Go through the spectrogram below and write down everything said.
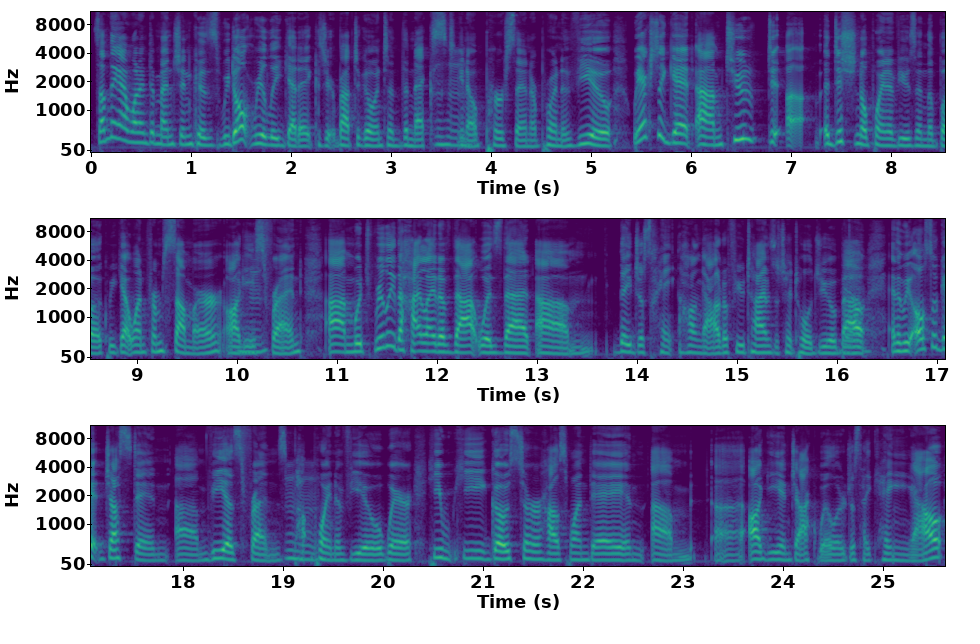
Something I wanted to mention because we don't really get it because you're about to go into the next, Mm-hmm. you know, person or point of view. We actually get um, two d- uh, additional point of views in the book. We get one from Summer, Augie's Mm-hmm. friend, um, which really the highlight of that was that um, they just hung out a few times, which I told you about. And then we also get Justin, um, Via's friend's Mm-hmm. point of view, where he he goes to her house one day and um, uh, Augie and Jack Will are just like hanging out,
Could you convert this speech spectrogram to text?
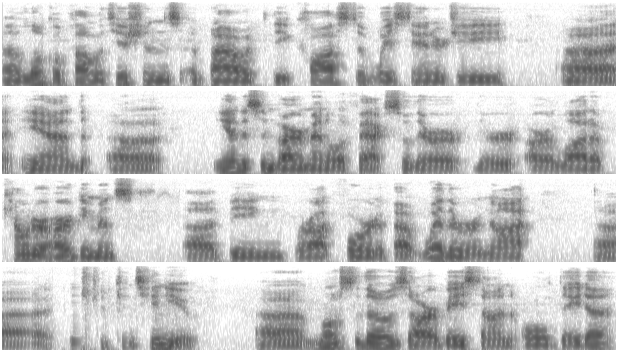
uh, local politicians about the cost of waste energy uh, and uh, and its environmental effects. So there are, there are a lot of counter arguments uh, being brought forward about whether or not uh, it should continue. Uh, most of those are based on old data,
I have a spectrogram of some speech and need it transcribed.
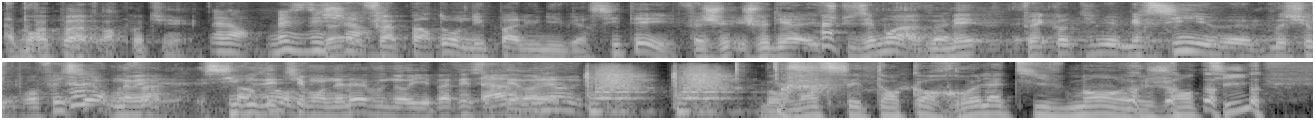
Ah bon bon, peu importe, continuez. Alors, baisse des charges. Enfin, pardon, on n'est pas à l'université. Enfin, je, je veux dire, excusez-moi. Mais- mais enfin, continuez. Merci, euh, monsieur le professeur. Non, mais si vous étiez mon élève, vous n'auriez pas fait cette Ah, erreur. non, Bon, là, c'est encore relativement euh, gentil.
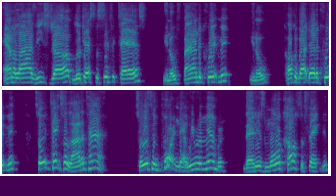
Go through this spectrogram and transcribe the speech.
analyze each job, look at specific tasks, you know, find equipment, you know, talk about that equipment. So it takes a lot of time. So it's important that we remember that it's more cost effective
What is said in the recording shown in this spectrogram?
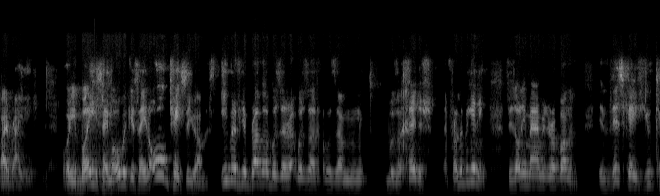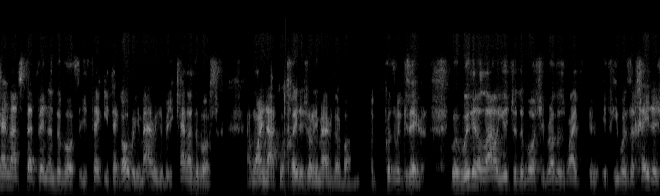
by writing. Or you buy same, or we can say in all cases honest. Even if your brother was a was a was um was a chedesh from the beginning, so he's only married a rabbanon. In this case, you cannot step in and divorce her. You take you take over, you marry her, but you cannot divorce her. And why not? Well, chedesh only married a rabbanon because of Xera. We're going to allow you to divorce your brother's wife. If he was a chedesh,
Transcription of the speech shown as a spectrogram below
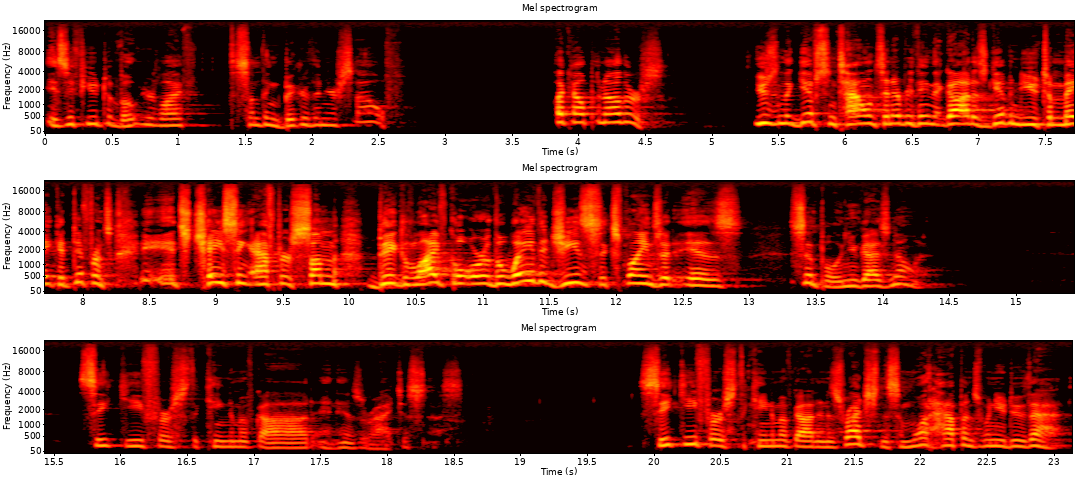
is if you devote your life to something bigger than yourself, like helping others, using the gifts and talents and everything that God has given to you to make a difference. It's chasing after some big life goal, or the way that Jesus explains it is simple, and you guys know it. Seek ye first the kingdom of God and his righteousness. Seek ye first the kingdom of God and his righteousness. And what happens when you do that?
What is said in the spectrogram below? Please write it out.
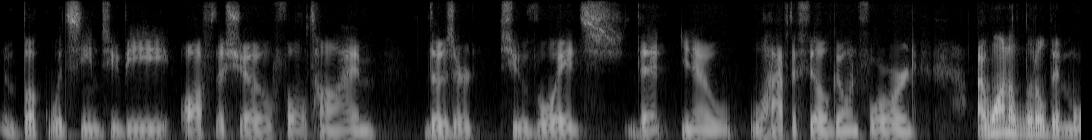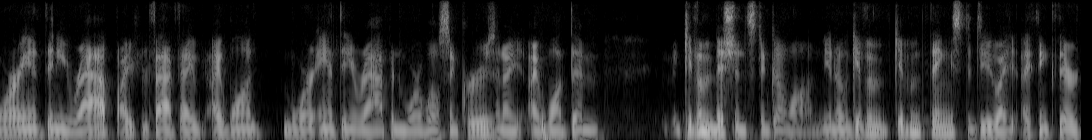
Book would seem to be off the show full time, those are two voids that you know we'll have to fill going forward. I want a little bit more Anthony Rapp. I, in fact, I, I want more Anthony Rapp and more Wilson Cruz, and I, I want them give them missions to go on. You know, give them give them things to do. I, I think their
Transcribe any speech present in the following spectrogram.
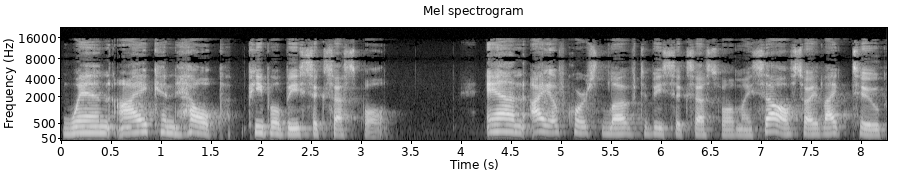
when I can help people be successful and I, of course, love to be successful myself. So I like to,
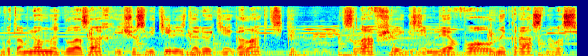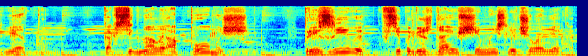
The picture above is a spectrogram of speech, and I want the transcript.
В утомленных глазах еще светились далекие галактики, славшие к Земле волны красного света, как сигналы о помощи, призывы к всепобеждающей мысли человека.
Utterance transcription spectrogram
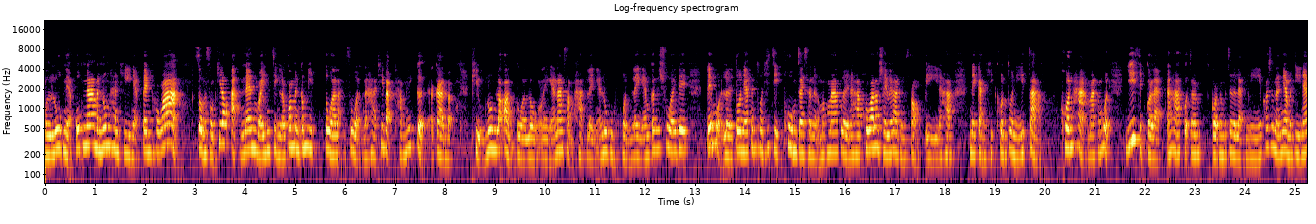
มือรูปเนี่ยปุ๊บหน้ามันนุ่มทันทีเนี่ยเป็นเพราะว่า ส่วนผสมที่เราอัดแน่นไว้จริง ๆ แล้วก็มันก็มีตัวหลายส่วนนะคะ ที่แบบทำให้เกิดอาการแบบผิวนุ่มแล้วอ่อนตัวลงอะไรเงี้ยหน้าสัมผัสอะไรเงี้ยรูขุมขนอะไรเงี้ยมันก็จะช่วยได้ได้หมดเลย ตัวนี้เป็นตัวที่จิตภูมิใจเสนอมากๆเลยนะคะ เพราะว่าเราใช้เวลาถึง 2 ปีนะคะ ในการคิดค้นตัวนี้จากค้นหามาทั้งหมด 20 กว่าแลบนะคะกว่าจะกว่าจะมาเจอแลบนี้ เพราะฉะนั้นเนี่ยมันดีแน่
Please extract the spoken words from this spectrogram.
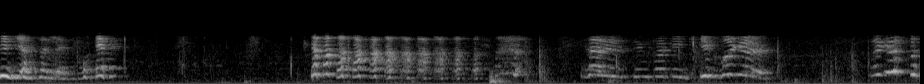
ya se le fue. that is too fucking cute. Look at her. Look at her.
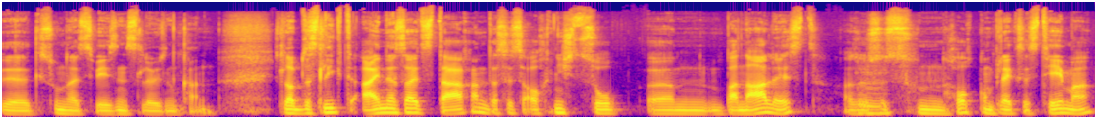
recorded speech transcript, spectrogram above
äh, Gesundheitswesens lösen kann. Ich glaube, das liegt einerseits daran, dass es auch nicht so ähm, banal ist. Also mhm. es ist ein hochkomplexes Thema.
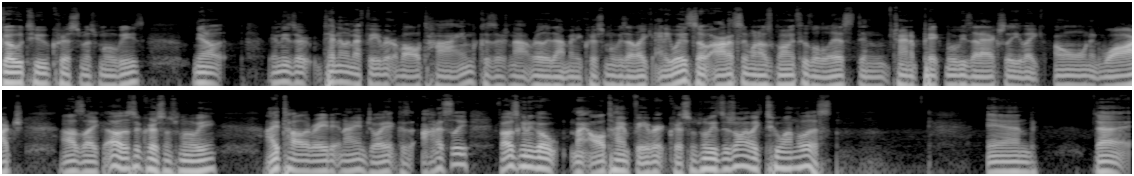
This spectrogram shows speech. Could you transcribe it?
go to Christmas movies. You know, and these are technically my favorite of all time because there's not really that many Christmas movies I like anyway. So honestly, when I was going through the list and trying to pick movies that I actually like own and watch, I was like, oh, this is a Christmas movie. I tolerate it and I enjoy it because honestly, if I was gonna go my all time favorite Christmas movies, there's only like two on the list, and that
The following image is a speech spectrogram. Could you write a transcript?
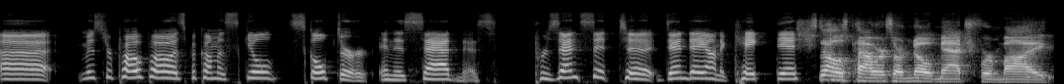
uh, Mr. Popo has become a skilled sculptor in his sadness. Presents it to Dende on a cake dish. Cell's powers are no match for my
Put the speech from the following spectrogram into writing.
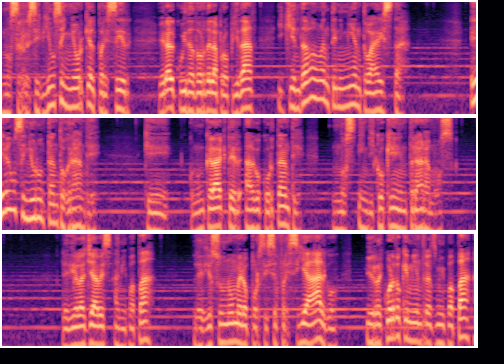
Nos recibió un señor que al parecer era el cuidador de la propiedad y quien daba mantenimiento a esta. Era un señor un tanto grande, que, con un carácter algo cortante, nos indicó que entráramos. Le dio las llaves a mi papá, le dio su número por si se ofrecía algo, y recuerdo que mientras mi papá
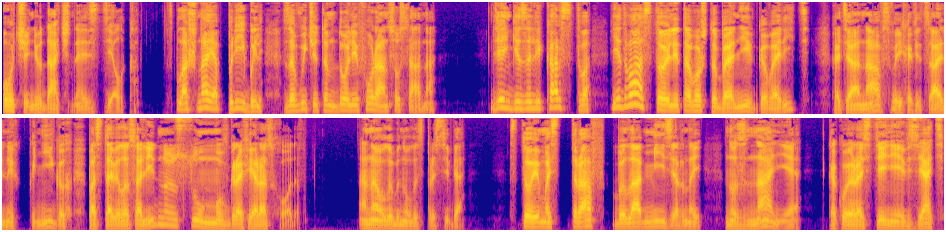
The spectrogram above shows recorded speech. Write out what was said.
Очень удачная сделка. Сплошная прибыль за вычетом доли Фуран Сусана. Деньги за лекарства едва стоили того, чтобы о них говорить, хотя она в своих официальных книгах поставила солидную сумму в графе расходов. Она улыбнулась про себя. Стоимость трав была мизерной, но знание, какое растение взять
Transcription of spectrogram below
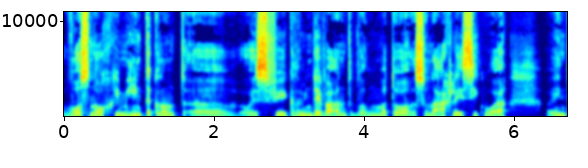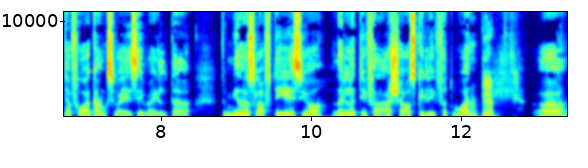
was noch im Hintergrund äh, als für Gründe waren, warum man da so nachlässig war in der Vorgangsweise, weil der, der Miroslav D. ist ja relativ rasch ausgeliefert worden. Ja. Äh,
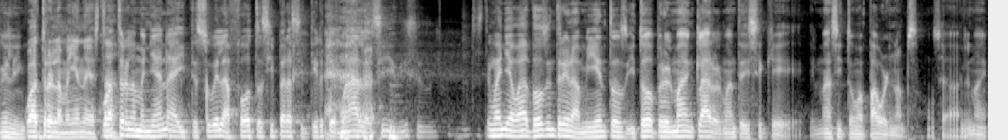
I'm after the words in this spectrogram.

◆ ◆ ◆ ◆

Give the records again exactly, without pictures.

Go through the spectrogram below and write down everything said.
Something I wanted to mention because we don't really get it because you're about to go into the next, Mm-hmm. you know, person or point of view. We actually get um, two d- uh, additional point of views in the book. We get one from Summer, Augie's Mm-hmm. friend, um, which really the highlight of that was that um, they just hung out a few times, which I told you about. And then we also get Justin, um, Via's friend's Mm-hmm. point of view, where he he goes to her house one day and um, uh, Augie and Jack Will are just like hanging out,
Could you convert this speech spectrogram to text?
uh, local politicians about the cost of waste energy uh, and uh, and its environmental effects. So there are, there are a lot of counter arguments uh, being brought forward about whether or not uh, it should continue. Uh, most of those are based on old data,
I have a spectrogram of some speech and need it transcribed.
Ah bon bon, peu importe, continuez. Alors, baisse des charges. Enfin, pardon, on n'est pas à l'université. Enfin, je, je veux dire, excusez-moi. Mais- mais enfin, continuez. Merci, euh, monsieur le professeur. Non, mais si vous étiez mon élève, vous n'auriez pas fait cette Ah, erreur. non, Bon, là, c'est encore relativement euh, gentil.
Go through this spectrogram and transcribe the speech.
analyze each job, look at specific tasks, you know, find equipment, you know, talk about that equipment. So it takes a lot of time. So it's important that we remember that it's more cost effective
What is said in the recording shown in this spectrogram?
by writing. Or you buy same, or we can say in all cases honest. Even if your brother was a was a was um was a chedesh from the beginning, so he's only married a rabbanon. In this case, you cannot step in and divorce her. You take you take over, you marry her, but you cannot divorce her. And why not? Well, chedesh only married a rabbanon because of Xera. We're going to allow you to divorce your brother's wife. If he was a chedesh,
Transcription of the speech shown as a spectrogram below
is if you devote your life to something bigger than yourself, like helping others, using the gifts and talents and everything that God has given to you to make a difference. It's chasing after some big life goal, or the way that Jesus explains it is simple, and you guys know it. Seek ye first the kingdom of God and his righteousness. Seek ye first the kingdom of God and his righteousness. And what happens when you do that?
What is said in the spectrogram below? Please write it out.
Book would seem to be off the show full time, those are two voids that you know we'll have to fill going forward. I want a little bit more Anthony Rapp. I, in fact, I, I want more Anthony Rapp and more Wilson Cruz, and I, I want them give them missions to go on. You know, give them give them things to do. I, I think their
Transcribe any speech present in the following spectrogram.
when I can help people be successful and I, of course, love to be successful myself. So I like to,
The picture above is a spectrogram of speech, and I want the transcript.
В утомленных глазах еще светились далекие галактики, славшие к Земле волны красного света, как сигналы о помощи, призывы к всепобеждающей мысли человека.
Utterance transcription spectrogram
มือรูปเนี่ยปุ๊บหน้ามันนุ่มทันทีเนี่ยเป็นเพราะว่า ส่วนผสมที่เราอัดแน่นไว้จริง ๆ แล้วก็มันก็มีตัวหลายส่วนนะคะ ที่แบบทำให้เกิดอาการแบบผิวนุ่มแล้วอ่อนตัวลงอะไรเงี้ยหน้าสัมผัสอะไรเงี้ยรูขุมขนอะไรเงี้ยมันก็จะช่วยได้ได้หมดเลย ตัวนี้เป็นตัวที่จิตภูมิใจเสนอมากๆเลยนะคะ เพราะว่าเราใช้เวลาถึง 2 ปีนะคะ ในการคิดค้นตัวนี้จากค้นหามาทั้งหมด 20 กว่าแลบนะคะกว่าจะกว่าจะมาเจอแลบนี้ เพราะฉะนั้นเนี่ยมันดีแน่
Please extract the spoken words from this spectrogram.
ya se le fue. that is too fucking cute. Look at her. Look at her.
recorded speech transcript, spectrogram above
äh, Gesundheitswesens lösen kann. Ich glaube, das liegt einerseits daran, dass es auch nicht so ähm, banal ist. Also mhm. es ist ein hochkomplexes Thema.
This spectrogram shows speech. Could you transcribe it?
go to Christmas movies. You know, and these are technically my favorite of all time because there's not really that many Christmas movies I like anyway. So honestly, when I was going through the list and trying to pick movies that I actually like own and watch, I was like, oh, this is a Christmas movie. I tolerate it and I enjoy it because honestly, if I was gonna go my all time favorite Christmas movies, there's only like two on the list, and that
The following image is a speech spectrogram. Could you write a transcript?
uh, Mr. Popo has become a skilled sculptor in his sadness. Presents it to Dende on a cake dish. Cell's powers are no match for my
Put the speech from the following spectrogram into writing.
Nos recibió un señor que al parecer era el cuidador de la propiedad y quien daba mantenimiento a esta. Era un señor un tanto grande, que, con un carácter algo cortante, nos indicó que entráramos. Le dio las llaves a mi papá, le dio su número por si se ofrecía algo, y recuerdo que mientras mi papá
The spectrogram above shows recorded speech. Write out what was said.
Очень удачная сделка. Сплошная прибыль за вычетом доли Фуран Сусана. Деньги за лекарства едва стоили того, чтобы о них говорить, хотя она в своих официальных книгах поставила солидную сумму в графе расходов. Она улыбнулась про себя. Стоимость трав была мизерной, но знание, какое растение взять
Transcription of spectrogram below
was noch im Hintergrund äh, als für Gründe waren, warum man da so nachlässig war in der Vorgangsweise, weil der, der Miroslav D. ist ja relativ rasch ausgeliefert worden. Ja. Äh,
I'm after the words in this spectrogram.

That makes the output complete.